Mexico's peso devaluation and economic crisis have created short-term havoc for automakers and suppliers. But almost everyone remains bullish on Mexico long-term.
BMW AG, for instance, recently announced that it still plans to sell and assemble cars in Mexico, despite the crisis. BMW de Mexico, however, did reduce its initial sales target, from 800 cars a year to an unspecified number.
Italy's Fiat Auto SpA and Mexican truck and bus maker Grupo G Consorcio Dina have scrapped plans to build 95,000 Fiat subcompacts annually in Ciudad Sahagun, near Mexico City. The peso's plunge effectively prices the Fiat vehicles out of the local market because of their high imported content. However, Dina said the firms are examining ways to revise the joint venture.
In many cases, it is too late to undo much of the two-way traffic in vehicles and auto parts, no matter what the peso is worth.
For example, Nissan Motor Co. will begin exporting U.S.-made Sentra parts from its plant in Smyrna, Tenn., to a Sentra plant in Aguascalientes, Mexico.
``It's too late to stop,'' said Jerry Benefield, president of Nissan's U.S. manufacturing unit. ``Mexico doesn't have any alternate sources for the parts.''

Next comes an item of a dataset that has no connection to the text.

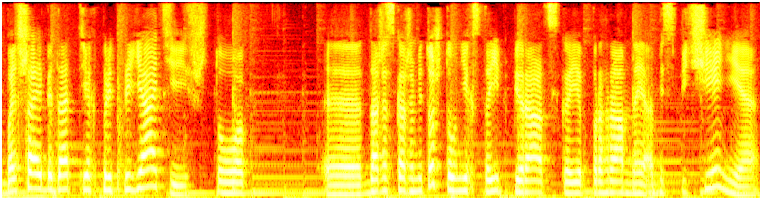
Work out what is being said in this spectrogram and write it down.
большая беда тех предприятий, что э, даже, скажем, не то, что у них стоит пиратское программное обеспечение,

Where possible, expect to see auto companies scramble to export more from their Mexican operations now and to reduce U.S. exports to Mexico, said Doug Ransdale, senior vice president at Comerica Bank in Detroit. He assists suppliers doing business in Mexico.
``This has been extremely disruptive,'' said Al Chambers, director of corporate communications at Ford Motor Co.
When the crisis started in late December, the Mexican government put a price freeze on ``built-up product'' entering Mexico.
``Anything switching from dollars to pesos is greatly disadvan-taged,'' he said, because firms exporting to Mexico have not been allowed to raise their prices to compensate for the peso's fall.
Ford and other companies are asking for relief from the freeze, but that is unlikely until the peso stabilizes, he said.
Jim Hoy, chief financial officer for Douglas & Lomason of Farmington Hills, Mich., a seat maker, said some subsuppliers are warning Mexican customers that they could be forced to interrupt production unless contracts and purchase orders are adjusted to reflect the currency change.
``A lot of companies down there are asking right now, `How long can I continue to sell my product for less than it's costing me to make?' '' Hoy said.
Mexican supplier Condumex Automotive, which makes wire harnesses, cables, piston rings, shock absorbers and radiators, found a way to avert the impact of the weak peso-at least for now. The U.S. suppliers it buys from have allowed Condumex to defer payments until Feb. 15.
``It's impossible to know your cost on a day-to-day basis,'' said Pedro Ruiz, Condumex's executive vice president, who addressed the recent World Congress in Detroit sponsored by Automotive News, sister publication to Plastics News.
The firm, which has annual sales of about $250 million (at pre-devaluation exchange rates), gets most of its subcomponents from the United States. If Condumex had to pay now, its costs for U.S. parts would jump more than 35 percent overnight.
This year, Ruiz said, is going to be difficult. He projects a 25 percent drop in Mexican-built vehicles for the Mexican market. Mexico's vehicle imports, which increased tenfold last year, are likely to plunge 50 percent in 1995, he said. The industry then should improve in 1996.
All the Golfs and Jettas sold in the United States are built in Mexico, and those two lines accounted for nearly 80 percent of VW's U.S. sales in 1994.
But a sudden drop in demand forced Volkswagen de Mexico to idle its Mexican plant in Puebla, Jan. 23-27. A VW spokeswoman said that week's production was exclusively for the domestic Mexican market.